Objectives: a) To develop a stimulation play situation (SPS) which triggers RIRBs in 2 to 5 years old autistic and non-autistic children by exposing children to objects of interest. b) to compare RIRB produced in the ADOS-G and in the proposed SPS.
Methods: The SPS is composed of 35 objects providing specific presses for RIRBs. Children are exposed to items in three different formats: free play, semi-free play and semi-structured play. Frequency and duration of thirty-one behaviours, chosen based on information acquired (questionnaire) from a previous study with 100 autistics experts, are coded: hand flapping, lining-up objects, visual explorations, rotating objects, hopping, searching for the same object, tiptoe-walking, shaking objects, pacing and running, holding objects in hand, talking about the same subject, repeating a sequence of actions, tapping objects, putting fingers or hands in ears, rocking, putting objects in mouth, touching objects, repeating sounds, pressing objects, fingers in mouth, sticking objects on cheeks, hand or finger posturing, smelling objects, placing objects on ears, rubbing hands, fingers in ears, putting part of other’s people body in mouth, squinting of eyes, hands on eyes, fingers in nose, put object in movement.
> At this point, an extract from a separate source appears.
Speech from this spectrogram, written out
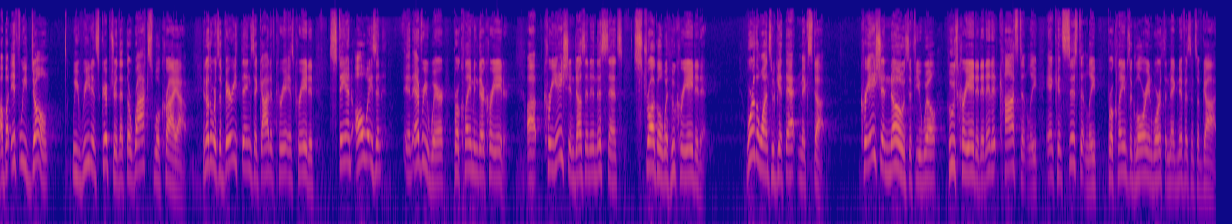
Uh, but if we don't, we read in Scripture that the rocks will cry out. In other words, the very things that God crea- has created stand always and, everywhere proclaiming their Creator. Uh, creation doesn't, in this sense, struggle with who created it. We're the ones who get that mixed up. Creation knows, if you will, who's created it, and it constantly and consistently proclaims the glory and worth and magnificence of God.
Each behavior relies on a reliability superior to 80% between scorers. The frequency, duration, and contextual releasers of these behaviors will be compared in the SPS and in the ADOS-G, (module 1), in a group of 40 typical children and 40 autistics children. The order of passation will be balanced across groups.
Results: Preliminary analyses (6 subjects) in the autism subgroup indicate that the SPS produces more RIRBs (6,17; SD 2,9) than the ADOS-G (2,88; SD 1,3).
Conclusions: These preliminary findings suggest that the SPS is potentially useful to reveal RIRBs in young autistic children. The specificity of these repetitive behaviors to the autism category will be examined through their aggregation with ADOS-G diagnoses.
See more of: Sensory Systems, Motor Systems, and Reptetative Behavior
See more of: Autism Symptoms